- [Task data]
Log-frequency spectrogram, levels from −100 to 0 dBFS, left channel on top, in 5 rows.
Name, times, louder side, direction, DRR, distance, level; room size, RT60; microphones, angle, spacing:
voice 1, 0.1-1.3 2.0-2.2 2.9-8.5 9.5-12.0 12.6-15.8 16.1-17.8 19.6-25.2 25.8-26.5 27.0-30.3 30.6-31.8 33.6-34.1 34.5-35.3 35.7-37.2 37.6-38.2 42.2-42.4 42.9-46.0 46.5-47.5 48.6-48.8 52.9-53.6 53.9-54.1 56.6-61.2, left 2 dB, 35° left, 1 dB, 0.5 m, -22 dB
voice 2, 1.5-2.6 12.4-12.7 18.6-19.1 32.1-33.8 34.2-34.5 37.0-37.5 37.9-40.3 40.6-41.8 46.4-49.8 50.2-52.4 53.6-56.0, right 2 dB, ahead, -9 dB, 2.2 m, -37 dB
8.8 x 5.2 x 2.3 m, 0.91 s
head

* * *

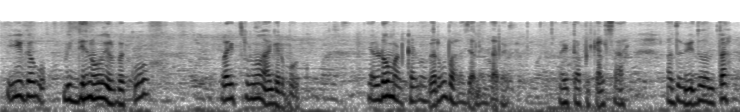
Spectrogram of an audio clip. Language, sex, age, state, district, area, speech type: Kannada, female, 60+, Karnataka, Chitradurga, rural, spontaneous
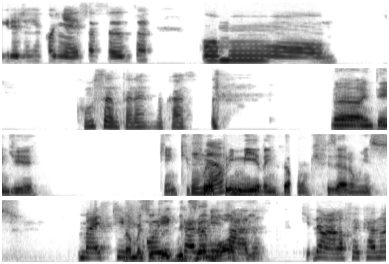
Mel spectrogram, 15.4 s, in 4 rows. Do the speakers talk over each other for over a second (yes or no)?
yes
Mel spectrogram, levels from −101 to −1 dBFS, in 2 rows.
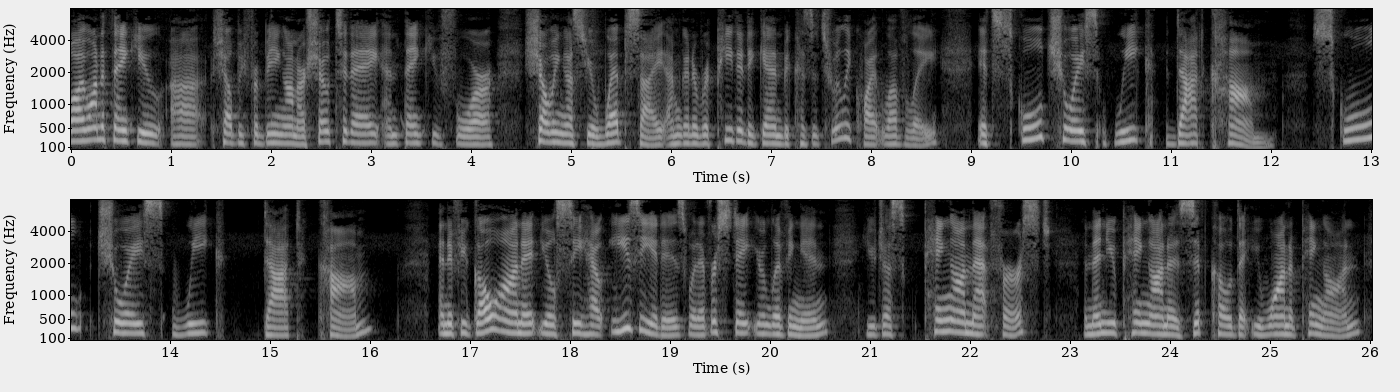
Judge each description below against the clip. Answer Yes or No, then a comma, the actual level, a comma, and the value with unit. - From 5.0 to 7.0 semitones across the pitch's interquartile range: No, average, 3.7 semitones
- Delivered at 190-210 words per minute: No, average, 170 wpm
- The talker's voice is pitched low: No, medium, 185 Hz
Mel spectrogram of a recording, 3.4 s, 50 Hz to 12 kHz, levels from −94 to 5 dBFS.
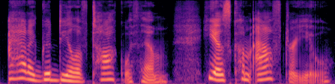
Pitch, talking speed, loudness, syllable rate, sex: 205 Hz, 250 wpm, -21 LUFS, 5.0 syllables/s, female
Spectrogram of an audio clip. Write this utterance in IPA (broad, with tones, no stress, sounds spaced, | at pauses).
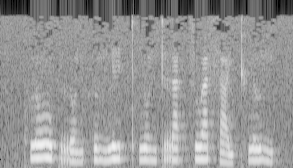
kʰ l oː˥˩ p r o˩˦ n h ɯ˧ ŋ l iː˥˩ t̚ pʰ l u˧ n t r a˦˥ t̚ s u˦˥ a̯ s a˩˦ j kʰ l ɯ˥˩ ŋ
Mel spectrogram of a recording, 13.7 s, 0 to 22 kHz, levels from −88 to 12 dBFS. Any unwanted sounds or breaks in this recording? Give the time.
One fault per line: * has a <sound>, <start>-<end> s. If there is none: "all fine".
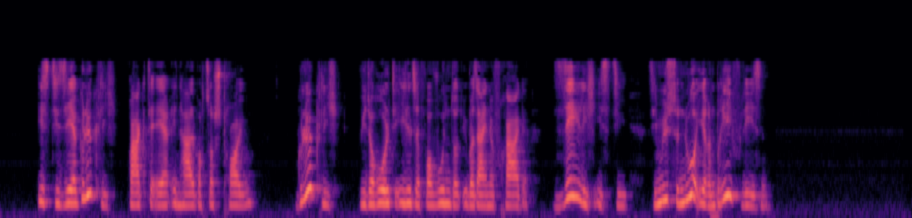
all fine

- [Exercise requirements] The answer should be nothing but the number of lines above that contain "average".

- [Answer for this exercise] 2